When ascending above 19,000 feet, I’ll lighten my load and keep my gear to one camera and one lens, my 20mm−35mm lens and no tripod. I’ll focus on other climbers making their ascent with the summit in the background. To compensate for camera shake, I’ll use anything I can find to stabilize my equipment. That could mean bracing myself against a granite wall, stabilizing my camera on a granite slab, or at lower elevations, a fallen tree.
Filters are also useful in the mountains. Alpine glow doesn’t last long in the early morning, so I keep a circular polarizer in my camera pack. However, my first choice is always natural light as shadows retreat to the deepest parts of distant canyons shaped like huge open books and beneath towering craggy spires.
To accentuate the mountain landscape there are lots of subjects to choose from. It could be a fellow hiker or climber on a summit bid. It might be a mirrorlike alpine lake in the foreground, a tent at the base of a majestic spire or a mountain goat, Rocky Mountain bighorn sheep, a golden-mantled squirrel or a marmot foraging above treeline.
The best time to shoot in the mountains is early in the morning and late in the afternoon. The higher up you’re photographing, the earlier the light will glow on your subject, so make sure the night before you’re aware what time sunrise is and plan accordingly. The higher up you’re photographing, the harsher the light gets towards midday. In my opinion fall and winter offers the best light. The annual time change in the fall keeps the sun lower on the horizon and the alpine glow lasts longer on the subject and the colors are more vibrant.
Clouds, first snowfall and wildflowers are excellent aspects to add to your mountain imagery. They create various moods, and as much as I like blue sky in the mountains, these elements put a different stamp on mountain landscapes. Ominous storm clouds moving in or clearing out are some of my favorite natural elements to add to the mountain landscape. There’s also nothing like a light dusting of snow on the high peaks as those warming hues come into play at sunrise and sunset. Spring wildflowers, delicate but hardy, offer a nice contrast to the rugged elements of the mountains. They represent rejuvenation, beautiful colors of fragility in a sometimes foreboding environment.

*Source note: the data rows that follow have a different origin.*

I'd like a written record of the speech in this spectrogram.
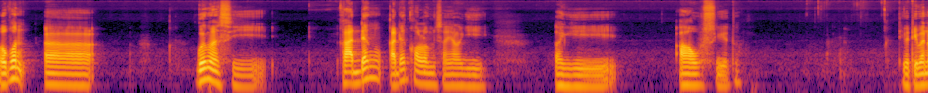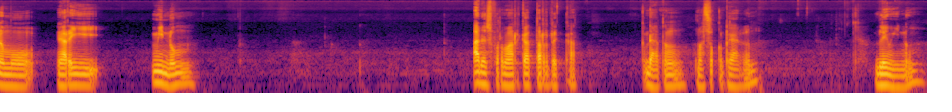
Walaupun uh, gue masih kadang kadang kalau misalnya lagi lagi aus gitu tiba-tiba nemu nyari minum ada supermarket terdekat datang masuk ke dalam beli minum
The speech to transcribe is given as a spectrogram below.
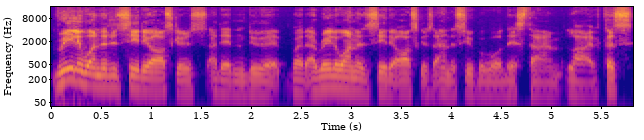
really wanted to see the Oscars. I didn't do it, but I really wanted to see the Oscars and the Super Bowl this time live because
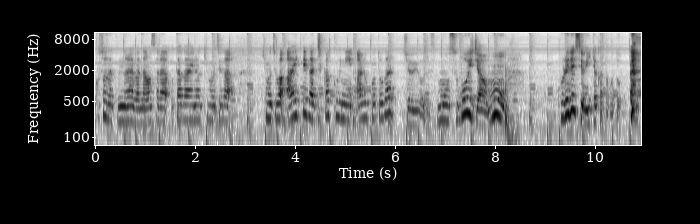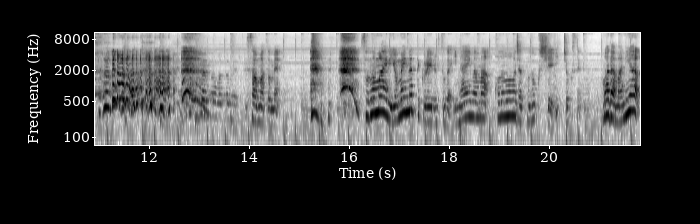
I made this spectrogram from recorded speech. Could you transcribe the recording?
子育てになればなおさらお互いの気持ちが気持ちは相手が近くにあることが重要です。もうすごいじゃん。もうこれですよ言いたかったこと。さあまとめ その前に嫁になってくれる人がいないままこのままじゃ孤独死へ一直線。まだ間に合う。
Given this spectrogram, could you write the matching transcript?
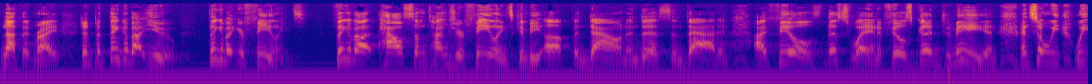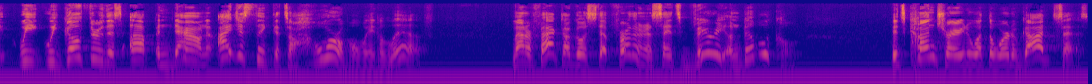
nothing, right? Just, but think about you. Think about your feelings. Think about how sometimes your feelings can be up and down and this and that. And I feel this way and it feels good to me. And, and so we, we, we, we go through this up and down. And I just think that's a horrible way to live. Matter of fact, I'll go a step further and I say it's very unbiblical. It's contrary to what the Word of God says.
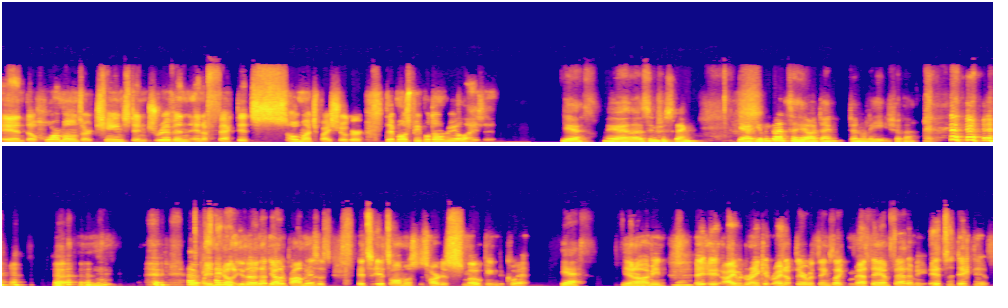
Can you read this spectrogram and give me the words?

When I’m photographing mountain landscapes I’ll take my time and shoot at a series of slower shutter speeds from 30th of a second to a 4th of a second, while f-stops range from f/10 to f/22. While camped atop Sheperd Pass near Mount Tyndall in the Eastern Sierra, I moved around camp as the sun was rising and a full moon was still hovering over the horizon. Patchy snow still clung to Mount Tyndall, and the sky fluctuated between purple and deep blue. Fortunately I had two tents pitched in the foreground enhancing the landscape. As the light changed on the mountains I made sure to switch shutter speeds and f-stops while shadows retreated for the day.
While ascending a mountain with other hikers or climbers, I’ll shoot at a faster shutter speed beginning at 125th of a second up to 250th of a second and f-stops ranging from f/5.6 to f/16. I’ll have my camera out most of the time, turned on and ready to shoot. When I’m at higher elevations it’s an effort to continually stop and pull camera gear out of my pack, so my camera is constantly slung over my shoulder.

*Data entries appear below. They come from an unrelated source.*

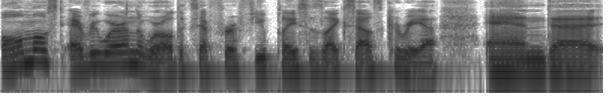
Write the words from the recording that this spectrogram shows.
almost everywhere in the world except for a few places like South Korea, and uh,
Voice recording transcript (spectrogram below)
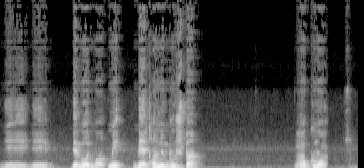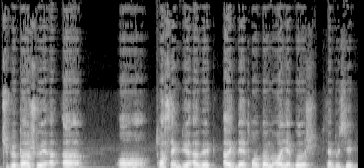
des, des, mais Bertrand ne bouge pas. Donc, comment, tu peux pas jouer à, en 3-5-2 avec, avec Bertrand comme à gauche. C'est impossible.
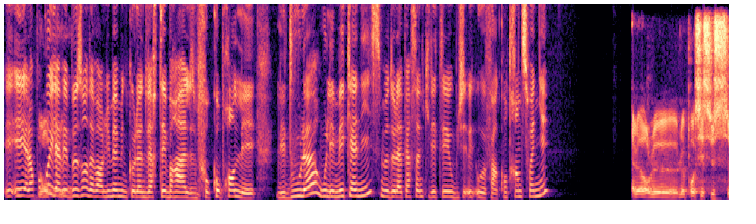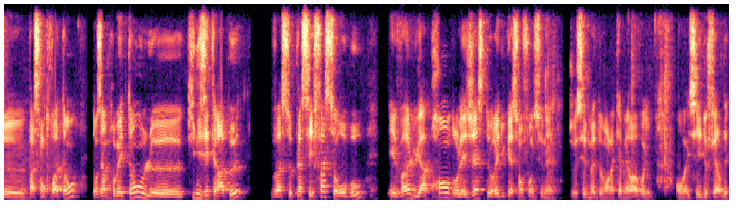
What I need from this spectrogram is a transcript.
Et, alors pourquoi il avait euh, besoin d'avoir lui-même une colonne vertébrale pour comprendre les, douleurs ou les mécanismes de la personne qu'il était obligé, enfin, contraint de soigner? Alors le, le, processus passe en trois temps. Dans un premier temps, le kinésithérapeute va se placer face au robot et va lui apprendre les gestes de rééducation fonctionnelle. Je vais essayer de mettre devant la caméra, oui. On va essayer de faire des,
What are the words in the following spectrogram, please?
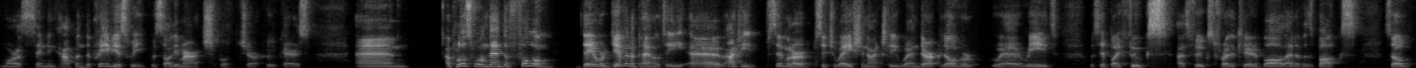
more or less the same thing happened the previous week with Solly March, but sure, who cares? Um, a plus one then to Fulham. They were given a penalty. Uh, actually, similar situation actually when Derek over uh, Reed was hit by Fuchs as Fuchs tried to clear the ball out of his box. So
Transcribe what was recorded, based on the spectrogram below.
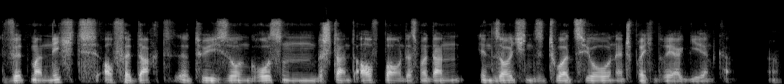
wird man nicht auf Verdacht natürlich so einen großen Bestand aufbauen, dass man dann in solchen Situationen entsprechend reagieren kann. Ja,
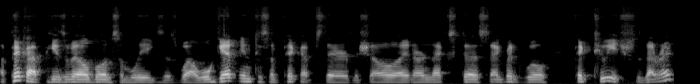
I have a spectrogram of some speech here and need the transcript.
a pickup. He's available in some leagues as well. We'll get into some pickups there, Michelle. In our next uh, segment, we'll pick two each. Is that right?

There’s going to be downtime in the mountains too. If you’re camped at a certain elevation use the middle of the day to rest, eat, hydrate and scour the region for potential compositions for sunrise and sunset.

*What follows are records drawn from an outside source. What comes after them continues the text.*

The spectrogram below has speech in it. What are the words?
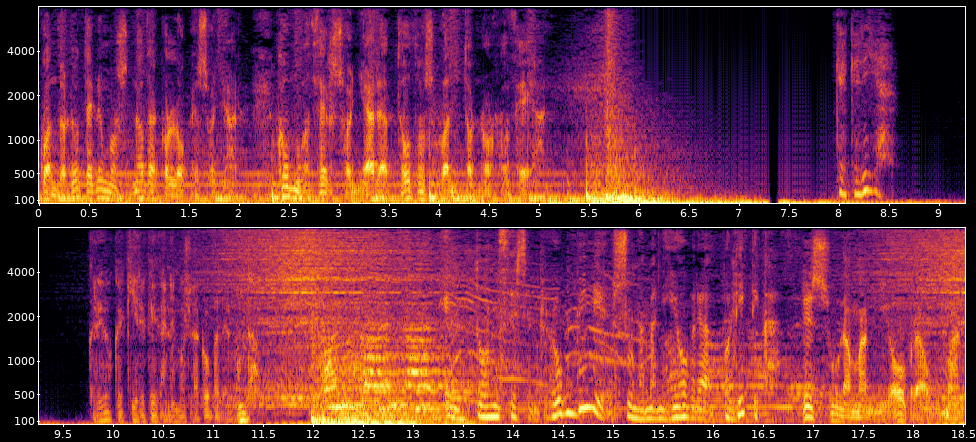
cuando no tenemos nada con lo que soñar? ¿Cómo hacer soñar a todos cuantos nos rodean? ¿Qué quería? Creo que quiere que ganemos la Copa del Mundo. Entonces el rugby es una maniobra política. Es una maniobra humana.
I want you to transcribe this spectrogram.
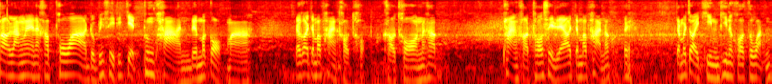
ข่าวลังเลยนะครับ เพราะว่าด่วนพิเศษที่ 7 เพิ่งผ่านเดินมะกอกมา แล้วก็จะมาผ่านเขาทองเขาทองนะครับ ผ่านเขาทองเสร็จแล้วจะมาผ่านนครเอ้ยจะมาจอดอีกทีนึงที่นครสวรรค์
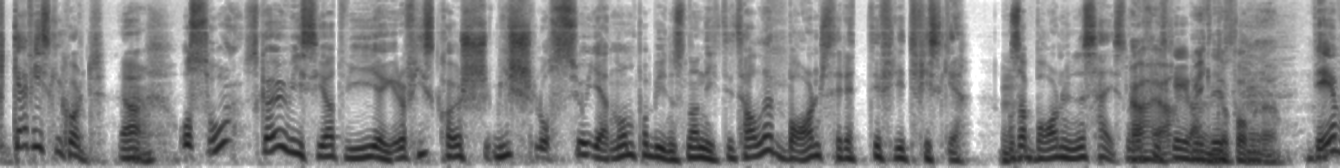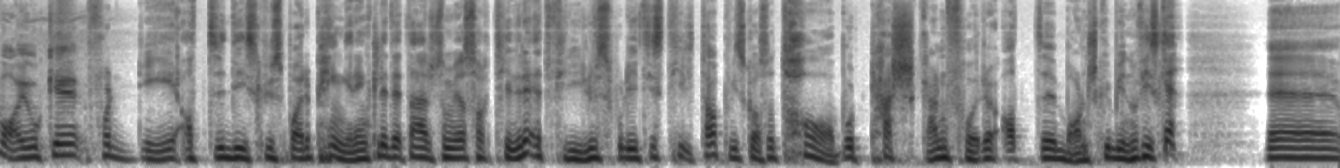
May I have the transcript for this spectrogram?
ikke er fiskekort. Ja. Og så skal jo vi si at vi i Jeger og Fisk jo, vi slåss jo gjennom på begynnelsen av 90-tallet barns rett til fritt fiske. Altså barn under 16 år Ja, fisker ja, gratis. det. Det var jo ikke fordi at de skulle spare penger, egentlig. Dette er som vi har sagt tidligere, et friluftspolitisk tiltak. Vi skulle altså ta bort terskelen for at eh, barn skulle begynne å fiske. Eh,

In any case, the mountains are some of the most unpredictable and challenging landscapes for photographers to conquer. Being prepared physically will make the difference in your mountain landscapes, and remember to breathe deep before pressing the shutter.